No photos from the later hours of that night, because what happens at a bachelorette party is best kept under wraps!
Our Digs: Residence Inn Portland
Turns out we didn’t need to crash outside town after all – Beth’s father generously booked the five of us a suite at the Residence Inn. (Thank you, Don!)
Our suite included a bedroom with a king-sized bed, a bathroom with a full-sized tub, and a living room/dining room/kitchenette with a pull-out queen-sized sofa. We also brought an air mattress so all five of us could fit.
The Residence Inn is in a good location – you can walk to most interesting destinations in Portland within 20 minutes and they have a free shuttle you can arrange. If not, Uber is easy and surprisingly cheap (compared to Boston and New York!) for getting around in Portland.
The Morning After
Woke up to a text from my dad: “R u home or still incarcerated?” My dad knows my friends well. He wasn’t that off base.
Then I found a handwritten note from the bride: “Guys, Lisa is downstairs getting coffee (not missing like The Hangover).”
At that point I could not stop laughing!
Meal #3: The Maine Diner
The Maine Diner, located south of Portland in the town of Wells, is one of my favorite restaurants in the world. I’ve written about it here and go every time I’m home. Lisa is actually the one who introduced me to it (her brother Paul is probably more obsessed than the rest of us put together!).
Their seafood chowder is legendary. Seriously. This New Englander has never had a better chowder anywhere in the world. You WILL get huge chunks of lobster and scallops in it, along with fish, potatoes, clams, and more.
I usually go for the Jim Nantz – a cup of seafood chowder (sometimes I’ll upgrade to a bowl!) served with a hot lobster roll with melted butter. Perfect for lobster lovers who hate mayo like I do!
Portland is so much fun! I’m so glad we chose it for Lisa’s bachelorette party. If you’re in the New England area and looking for a bachelor or bachelorette destination, or even just a fun weekend away, I encourage you to consider it! Bring your appetite.
An overnight was fun, but I’d recommend going for a whole weekend if you can swing it. I’ve got a big list of things to do on my next visit — many of them from this foodie post from The Travel Bite. And New England with Love has a post about beaches in Maine that would be great for next time!

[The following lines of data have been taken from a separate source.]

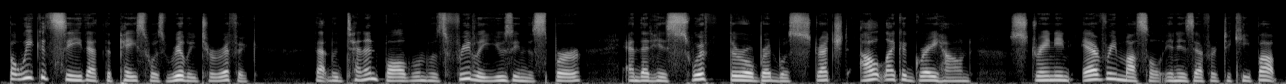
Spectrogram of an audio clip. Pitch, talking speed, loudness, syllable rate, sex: 180 Hz, 175 wpm, -19 LUFS, 4.9 syllables/s, female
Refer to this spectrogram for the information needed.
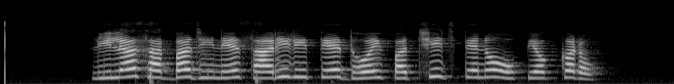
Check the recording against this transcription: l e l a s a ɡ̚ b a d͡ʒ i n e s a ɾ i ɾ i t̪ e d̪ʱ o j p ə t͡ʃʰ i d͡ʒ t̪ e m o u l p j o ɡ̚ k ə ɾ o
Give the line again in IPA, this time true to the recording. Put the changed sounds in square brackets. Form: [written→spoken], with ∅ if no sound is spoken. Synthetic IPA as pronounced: l [e→i] l a s a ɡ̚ b a d͡ʒ i n e s a ɾ i ɾ i t̪ e d̪ʱ o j p ə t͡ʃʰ i d͡ʒ t̪ e [m→n] o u [l→∅] p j o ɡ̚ k ə ɾ o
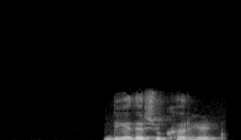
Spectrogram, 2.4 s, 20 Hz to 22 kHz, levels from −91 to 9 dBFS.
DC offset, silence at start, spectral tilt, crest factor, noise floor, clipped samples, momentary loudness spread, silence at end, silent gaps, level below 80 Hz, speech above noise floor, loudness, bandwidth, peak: under 0.1%; 1.05 s; -7 dB/octave; 20 dB; -86 dBFS; under 0.1%; 9 LU; 0.25 s; none; -64 dBFS; 63 dB; -24 LUFS; 8 kHz; -6 dBFS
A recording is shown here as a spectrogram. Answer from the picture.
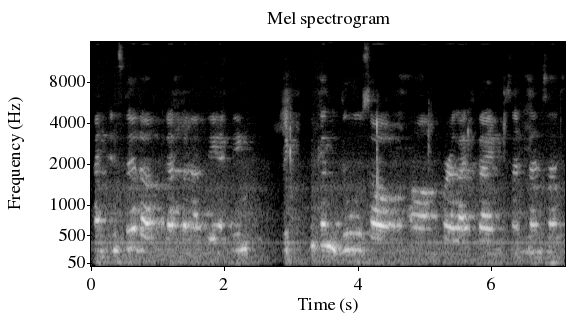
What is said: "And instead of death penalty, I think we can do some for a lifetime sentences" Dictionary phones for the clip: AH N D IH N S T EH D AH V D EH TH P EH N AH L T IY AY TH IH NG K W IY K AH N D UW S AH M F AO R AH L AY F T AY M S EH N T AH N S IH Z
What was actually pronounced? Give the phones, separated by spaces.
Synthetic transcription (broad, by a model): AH N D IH N S T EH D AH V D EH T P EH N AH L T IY AY T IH NG K W IY K AH N D UW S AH M F AO R AH L AY F T AY M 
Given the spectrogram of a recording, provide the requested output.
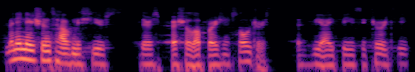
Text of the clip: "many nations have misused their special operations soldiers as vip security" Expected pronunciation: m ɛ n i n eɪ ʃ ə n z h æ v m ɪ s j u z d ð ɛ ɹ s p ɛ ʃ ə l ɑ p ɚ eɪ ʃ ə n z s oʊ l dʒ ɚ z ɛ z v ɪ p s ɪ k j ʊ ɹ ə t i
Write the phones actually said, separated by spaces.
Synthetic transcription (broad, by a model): m ɛ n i n eɪ ʃ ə n s h æ v m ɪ s j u s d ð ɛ ɹ s p ɛ ʃ ə l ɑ p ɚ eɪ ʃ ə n s oʊ l dʒ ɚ s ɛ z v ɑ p s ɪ k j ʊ ɹ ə t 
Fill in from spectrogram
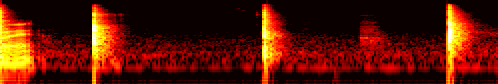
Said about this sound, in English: we're gonna clap in a circle to sync up the video with the audio.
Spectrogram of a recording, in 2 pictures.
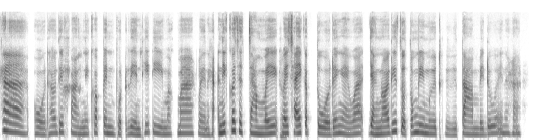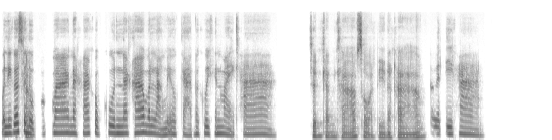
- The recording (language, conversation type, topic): Thai, podcast, มีช่วงไหนที่คุณหลงทางแล้วได้บทเรียนสำคัญไหม?
- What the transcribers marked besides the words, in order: none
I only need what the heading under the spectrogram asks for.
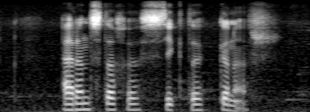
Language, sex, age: Afrikaans, male, 20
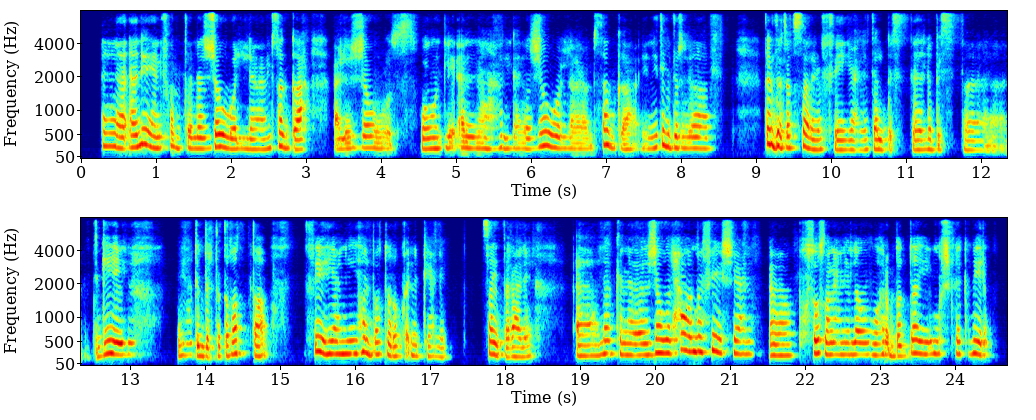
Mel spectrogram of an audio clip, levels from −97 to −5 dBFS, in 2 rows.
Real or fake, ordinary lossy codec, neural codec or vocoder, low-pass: fake; none; codec, 16 kHz, 8 kbps, FreqCodec, smaller model; none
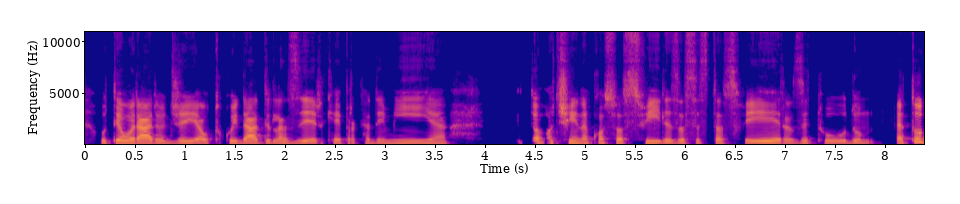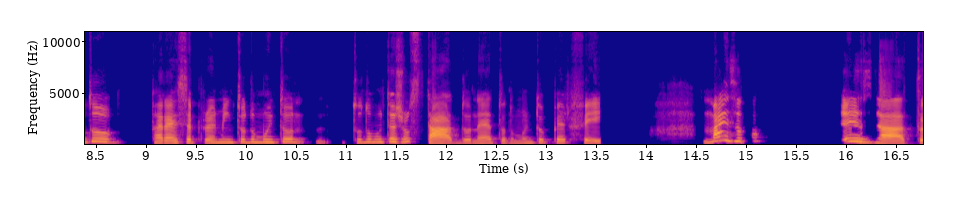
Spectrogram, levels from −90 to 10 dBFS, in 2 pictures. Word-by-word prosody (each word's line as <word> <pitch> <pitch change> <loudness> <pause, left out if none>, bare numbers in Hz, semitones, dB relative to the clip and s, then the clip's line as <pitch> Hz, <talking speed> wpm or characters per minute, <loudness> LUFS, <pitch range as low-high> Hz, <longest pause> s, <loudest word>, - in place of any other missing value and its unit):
o 200 - -4
teu 205 +2 +1
horário 185 -2 +4
de 185 +1 -2
autocuidado 175 0 -1
e - - -4
lazer 175 +1 -3
que 175 - -9
é - - -2
ir - - -20
para 170 0 -11
academia, 170 0 -7 0.7
e - - -30
tua 205 -1 -1
rotina 205 -3 -2
com 185 - -8
as 185 - -3
suas 180 0 -4
filhas 175 -3 -3
às 175 - -4
sextas-feiras 175 0 -2
e 185 - -5
tudo, 175 -1 -7 0.2
é 195 - +1
tudo, 275 +2 +1 0.3
parece 230 +1 +3
para 235 0 -2
mim 235 +1 -2
tudo 260 +1 -2
muito 255 +1 0 0.5
tudo 255 +1 -3
muito 270 +1 -1
ajustado, 195 - +5
né, 175 +3 -2
tudo 185 0 -9
muito 195 +6 -6
perfeito. 245 -8 -2 1.0
Mas 370 +1 +5
eu 330 -2 +1
to 345 +1 -16 0.8
exato. 195 - +6
185 Hz, 145 wpm, -24 LUFS, 175-240 Hz, 1.0 s, exato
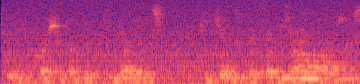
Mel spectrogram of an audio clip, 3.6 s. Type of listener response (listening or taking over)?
listening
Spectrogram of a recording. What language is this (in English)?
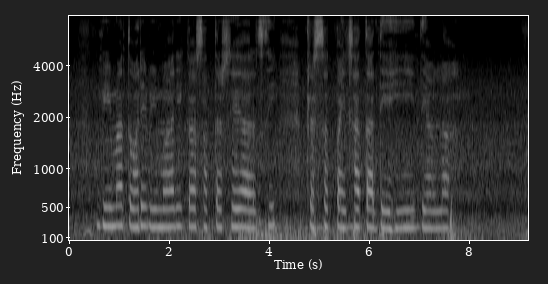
Bhojpuri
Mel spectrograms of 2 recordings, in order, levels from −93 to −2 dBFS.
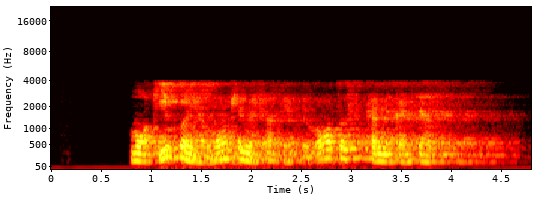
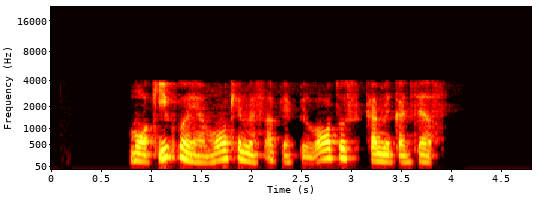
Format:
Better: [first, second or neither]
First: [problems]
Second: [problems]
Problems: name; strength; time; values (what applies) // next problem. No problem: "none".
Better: second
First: room echo; dies away in 2.2 s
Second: none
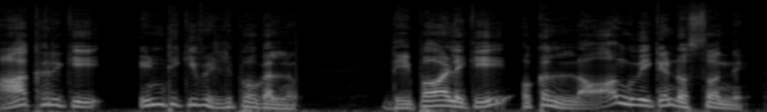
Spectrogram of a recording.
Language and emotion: Telugu, happy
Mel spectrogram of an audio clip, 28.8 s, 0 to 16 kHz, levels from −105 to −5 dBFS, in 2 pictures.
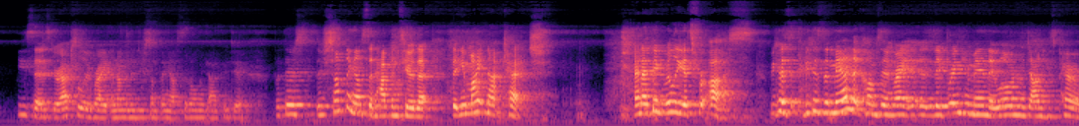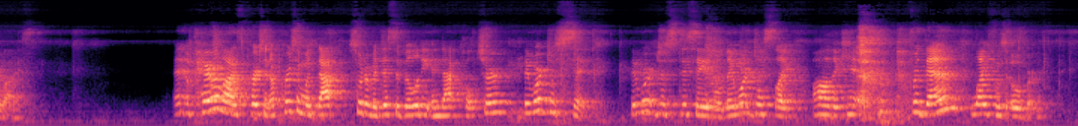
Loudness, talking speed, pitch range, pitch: -23 LUFS, 190 wpm, 205-265 Hz, 240 Hz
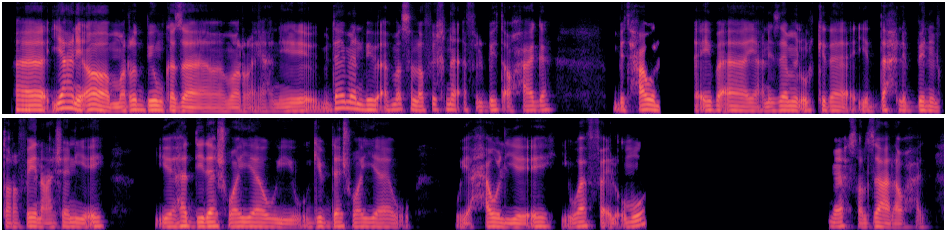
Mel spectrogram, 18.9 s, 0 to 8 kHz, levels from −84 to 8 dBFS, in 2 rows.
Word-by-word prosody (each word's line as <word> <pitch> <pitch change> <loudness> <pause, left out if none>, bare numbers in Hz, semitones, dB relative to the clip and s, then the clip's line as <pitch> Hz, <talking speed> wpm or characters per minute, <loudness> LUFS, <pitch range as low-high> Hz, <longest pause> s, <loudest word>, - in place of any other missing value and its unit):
آآ، 125 -1 +7
يعني 165 -5 +5
آه، 120 -5 +7
مرّيت 105 +7 +1
بيهم 120 -1 +4
كذا 95 -5 +2
مرّة، 95 -1 -2
يعني 95 +3 -2
دايمًا 165 0 0
بيبقى 130 -2 +1
مثلًا 135 -1 -1
لو 110 - +1
في 110 +5 -5
خناقة 135 -2 -3
في - - -12
البيت 120 +4 -4
أو - - -2
حاجة، 120 +1 -3 0.6
بتحاول 120 +3 +3 0.3
في - - -5
إيه 120 - +1
بقى، 115 -2 +1
يعني 105 0 -3
زي 115 +2 +2
ما 115 - +2
نقول 105 - -2
كده، 110 -4 -1
يتدحلب 105 +1 -4
بين 115 -1 +1
الطرفين 100 +2 -1
عشان 100 +2 -2
يإيه، 115 +3 -1 0.5
يهدّي 110 +1 +1
ده 115 +1 +5
شوية 115 0 +1
و 105 -1 0
ويجيب 100 +3 -4
ده 110 +1 +1
شوية 105 0 -2
و 95 - -8 0.5
ويحاول 110 -2 -1
يإيه، 100 +3 -1
يوفَّق 115 +2 -2
الأمور. - - -2 1.8
أمّا 110 - -1
يحصل 110 -3 -3
زعل 100 -2 +2
أو 90 0 -1
حاجة. 95 +1 -14
110 Hz, 155 wpm, -24 LUFS, 100-120 Hz, 1.8 s, آآ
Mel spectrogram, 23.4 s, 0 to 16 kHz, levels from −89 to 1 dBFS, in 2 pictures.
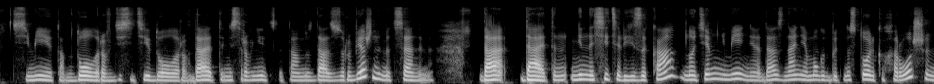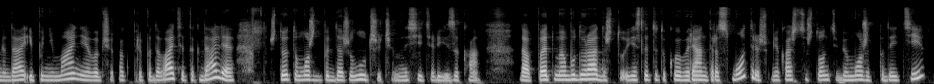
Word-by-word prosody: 7 175 0 0
там 155 - -6
долларов, 165 -2 +4
10 180 +2 -3
долларов, 160 -2 0
да, 180 +1 +5
это 175 +3 -3
не 170 0 -3
сравнится 180 -2 -4
там, 165 0 -3
с - - -4
да 165 0 +2
с - - -5
зарубежными 195 - +1
ценами. 175 0 -2 0.6
Да, 190 +1 +7 0.2
да, 185 -3 +8
это 160 +4 -3
н 180 +2 -1
не 195 +2 +3
носитель 195 -2 +1
языка, 180 - +1
но 195 -6 +1
тем 215 +5 0
не 225 -3 -1
менее, 200 -6 -1
да, 190 +3 0
знания 195 +1 -1
могут 185 -1 -1
быть 175 -2 -5
настолько 190 +1 0
хорошими, 195 - -1
да, 175 +4 0
и 180 - -2
понимание 185 +3 -1
вообще, 170 0 -4
как 180 -1 -8
преподавать, 175 +7 -1
и - - -1
так 180 +2 -8
далее, 200 -2 +2 0.4
что 200 - -4
это 200 -1 -1
может 180 -2 -2
быть 175 -1 -3
даже 175 0 -1
лучше, 195 0 -1
чем 165 - -9
носитель 170 -1 -5
языка. 170 0 -5 0.5
Да, 170 -3 +3
поэтому 190 0 +3
я - - +3
буду 205 +2 +3
рада, 210 -4 +4
что - - -9
если 180 +2 -1
ты 190 +2 -8
такой 185 0 -2
вариант 180 +1 +1
рассмотришь, 210 - -2
мне 180 - -5
кажется, 185 +2 -4
что 185 - -5
он 195 - -1
тебе 180 - -5
может 175 -1 -1
подойти, 180 - -2
180 Hz, 175 wpm, -22 LUFS, 175-195 Hz, 0.6 s, да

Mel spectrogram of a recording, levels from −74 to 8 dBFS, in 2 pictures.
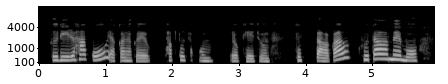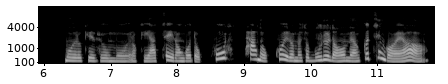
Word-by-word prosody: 그릴 235 +1 +2
하고 295 +4 +1
약간 200 +1 -2
약간 190 -3 -3
요 175 - -1 0.2
닭도 230 +2 -5
쪼끔 190 -4 -7 0.3
이렇게 175 -2 -3
좀 175 +1 -4 0.4
굽다가 225 - +2
그다음에 295 +1 +4
뭐 210 -3 +2 0.6
뭐 205 -2 0
이렇게 195 0 -2
좀 185 -1 -2
뭐 170 -1 -3
이렇게 170 +1 -6
야채 180 +7 0
이런 180 -4 0
거 180 0 0
넣고 310 - 0 0.3
파 295 - +2
넣고 255 +5 +1
이러면서 200 -3 +1
물을 230 +7 +1
넣으면 185 -2 +1
끝인 340 +1 0
거예요. 175 - +3
200 Hz, 295 characters per minute, -23 LUFS, 180-255 Hz, 0.6 s, 그다음에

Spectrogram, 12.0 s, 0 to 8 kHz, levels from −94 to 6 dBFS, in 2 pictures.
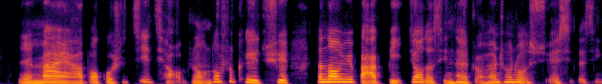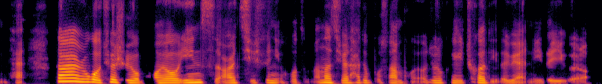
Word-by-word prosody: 人 175 -2 -1
脉 195 +1 +4
啊， 170 -1 -2
包 175 +1 -1
括 175 0 -4
是 170 +3 -14
技 245 +5 -10
巧， - - -13
这 180 - -9
种 175 +1 -6
都 255 - -2
是 280 - -10
可 230 -2 -5
以 195 -3 +5
去， 195 +2 +1 0.3
相 245 - +4
当 250 -1 +8
于 245 - +3
把 180 -6 +3
比 180 -1 -5
较 230 -1 +1
的 190 -3 -2
心 175 +1 -4
态 195 0 +1
转 165 - -11
换 195 +3 -1
成 225 +1 0
这 220 - +2
种 190 -3 -3
学 175 - -11
习 - - -16
的 - - -15
心 - - -23
态。 - - -8 0.3
当 295 0 +8
然 300 -1 +8
如 255 - +4
果 230 -4 +6
确 230 +4 +2
实 195 - -6
有 175 -1 +2
朋 170 0 +2
友 180 0 +5
因 195 +3 +3
此 - - -11
而 165 - -1
歧 170 0 -11
视 180 +3 -10
你 175 -2 -3
或 160 - -12
怎 - - -30
么， - - -13
那 195 -1 +3
其 - - -9
实 175 - -1
她 180 +1 -7
就 180 - -6
不 175 - -19
算 165 -2 -4
朋 - - -19
友， - - -13
就 180 - -7
是 175 - -1
可 170 - -10
以 160 - -4
彻 185 +3 0
底 - - -13
地 - - -10
远 - - -5
离 - - -16
的 380 - -8
一 330 0 -7
个 - - -13
了。 - - -12
185 Hz, 370 characters per minute, -21 LUFS, 175-220 Hz, 0.3 s, 当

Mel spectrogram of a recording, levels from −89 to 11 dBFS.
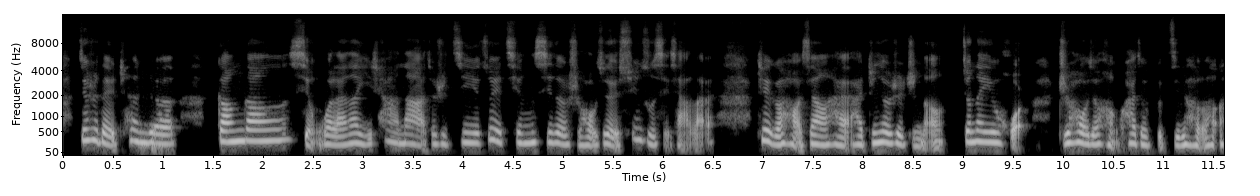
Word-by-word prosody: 就 280 0 +1
是 285 - +2
得 230 -6 +3
趁 260 -4 0
着 215 -3 +3 0.4
刚 260 0 +6
刚 275 +2 +3
醒 295 -4 -2
过 215 -4 -1
来 190 0 +2
那 225 +3 +1
一 205 - -2
刹 270 -3 -8
那， 210 -4 -1
就 210 - -6
是 205 -1 -6
记 230 +4 -3
忆 225 - 0
最 255 +3 -1
清 235 -2 -2
晰 240 0 -2
的 220 -4 +1
时 200 - -10
候 180 -2 -1
就 215 - -1
得 - - +1
迅 300 -1 -7
速 215 - -4
写 - - -11
下 - - -7
来， - - -5 0.4
这 270 -4 +2
个 190 0 +3
好 210 -2 +1
像 195 -3 +2
还 190 -3 0
还 195 -1 -2
真 230 +4 +1
就 240 -2 +5
是 215 -3 +1
只 170 -5 -7
能 - - -2 0.2
就 255 - +2
那 255 0 +4
一 245 -1 +4
会 230 +5 +2
儿 330 - 0 0.3
之 225 +2 +3
后 230 -3 +4
就 200 0 +2
很 195 -2 -4
快 215 0 -2
就 200 -2 -1
不 175 - -8
记 180 - -5
得 185 - +3
了。 180 0 0
225 Hz, 295 characters per minute, -25 LUFS, 200-255 Hz, 0.4 s, 刚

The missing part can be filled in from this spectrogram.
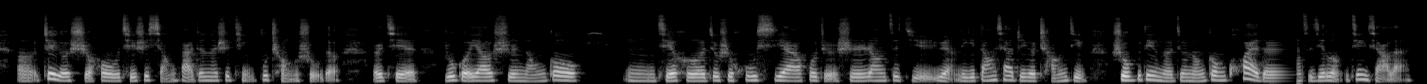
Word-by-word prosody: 呃， - - -5
这 255 -2 +7
个 175 -4 +5
时 - - -2
候 165 -2 +2
其 165 +1 -3
实 195 - -1
想 190 -1 -8
法 - - -3
真 180 +1 -3
的 180 - -3
是 185 +1 -4
挺 185 - -10
不 210 +3 -2
成 205 - -8
熟 - - -5
的， - - -4 0.3
而 - - +3
且 80 +1 +1 0.2
如 185 +2 +3
果 - - +6
要 175 0 +4
是 170 -1 -2
能 155 0 -7
够， 180 -2 +4 0.4
嗯， 165 -2 -6
结 165 +1 +5
合 165 -2 +3
就 180 +3 -1
是 180 - -2
呼 190 +2 -1
吸 190 -1 +1
啊， 165 -1 +1
或 180 +2 -1
者 175 - -3
是 165 -1 -1
让 175 0 -1
自 185 +1 -3
己 165 -3 -7
远 165 -2 -1
离 165 0 -1
当 185 +3 -3
下 205 -1 -1
这 175 - -2
个 165 -1 +4
场 165 +1 -7
景， 175 -1 -2 0.2
说 200 - +7
不 200 +2 -3
定 205 -3 +3
呢， 155 -2 -2
就 170 +1 -2
能 160 +1 -3
更 195 0 +2
快 260 +5 +3
地 155 - 0 0.2
让 165 - -8
自 - - -6
己 175 +1 +1
冷 180 0 +1
静 230 -1 +1
下 - - -5
来。 200 - -6
175 Hz, 265 characters per minute, -23 LUFS, 165-190 Hz, 0.4 s, 这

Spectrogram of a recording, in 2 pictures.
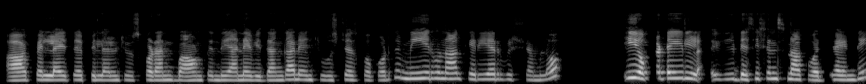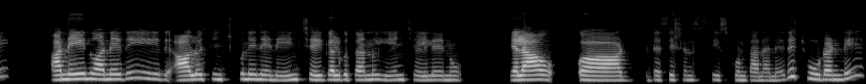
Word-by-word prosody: ఆహ్, 195 +1 +4
పెళ్లైతే 205 0 +1
పిల్లల్ని 200 -1 -3
చూసుకోవడానికి 200 0 -2
బావుంటుంది 195 +1 -1
అనే 200 0 0
విధంగా 200 +3 -1
నేను 210 -1 -3
చూజ్ 195 -1 -8
చేసుకోకూడదు. 200 +5 -7
మీరు 280 +1 +1
నా - - +4 0.2
కెరియర్ 240 0 -1
విషయంలో 220 +6 -5 0.8
ఈ - - +10
ఒక్కటి 280 +1 +2 0.2
ల 235 - +2 0.3
ఈ - - -6
డెసిషన్స్ 260 +3 -1
నాకు 225 -1 +1
వదిలేయండి. 210 +6 -1 0.5
ఆ! - - +7
నేను 250 +1 +5
అనేది 235 +4 0 0.5
ఆలోచించుకొని, 230 +2 0
నేను 210 -1 -4
ఏం 220 - 0
చేయగలుగుతాను 215 0 0 0.2
ఏం 215 - -4
చేయలేను, 205 0 -5 0.6
ఎలా 215 0 +9 0.6
ఆహ్, 195 -1 +5 0.3
డెసిషన్స్ 205 0 -8
తీసుకుంటాననేది 195 - -5
చూడండి. 230 0 0
210 Hz, 120 wpm, -23 LUFS, 200-235 Hz, 0.8 s, ఈ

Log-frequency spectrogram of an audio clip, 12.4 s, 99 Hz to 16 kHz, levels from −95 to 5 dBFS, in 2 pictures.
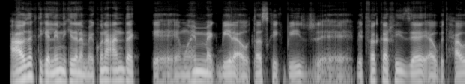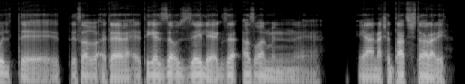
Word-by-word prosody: عاوزك 160 +4 +8
تكلمني 110 +2 +5
كده 105 0 +4
لمّا 90 -3 +2
يكون 115 +7 0
عندك 115 -3 +3 0.5
مهمة 95 +3 +2
كبيرة 95 +3 +2
أو 85 - +1
task 95 +4 -2
كبير 90 +3 -4 0.7
بتفكّر 100 +6 0
فيه 115 - -2
إزاي 100 -1 +1
أو 85 -1 0
بتحاول 95 +3 -1
ت - - -11 0.6
تصغ 85 0 -5
ت - - -4 0.4
تجزّؤه 90 +1 -1
إزاي 90 +2 -1
لأجزاء 85 +1 -2
أصغر 90 -1 -3
من 75 -2 -8 0.8
يعني 80 -1 -2
عشان 75 - -4
تعرف - - +1
تشتغل 85 -1 -1
عليه. 75 - -3
90 Hz, 140 wpm, -24 LUFS, 85-100 Hz, 0.8 s, عاوزك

The most important thing is that the bride had a blast. As she gets married a week from tomorrow, she’ll know we sent her off in style!
Essential Info: Most of the tastings are easy enough to walk into and charge less than $5 for a tasting. We booked Maine Mead Works in advance so we could have a tour as well; for the rest, we just walked in.
Want to explore more of Maine? See our guide to the artsy town of Ogunquit, Maine.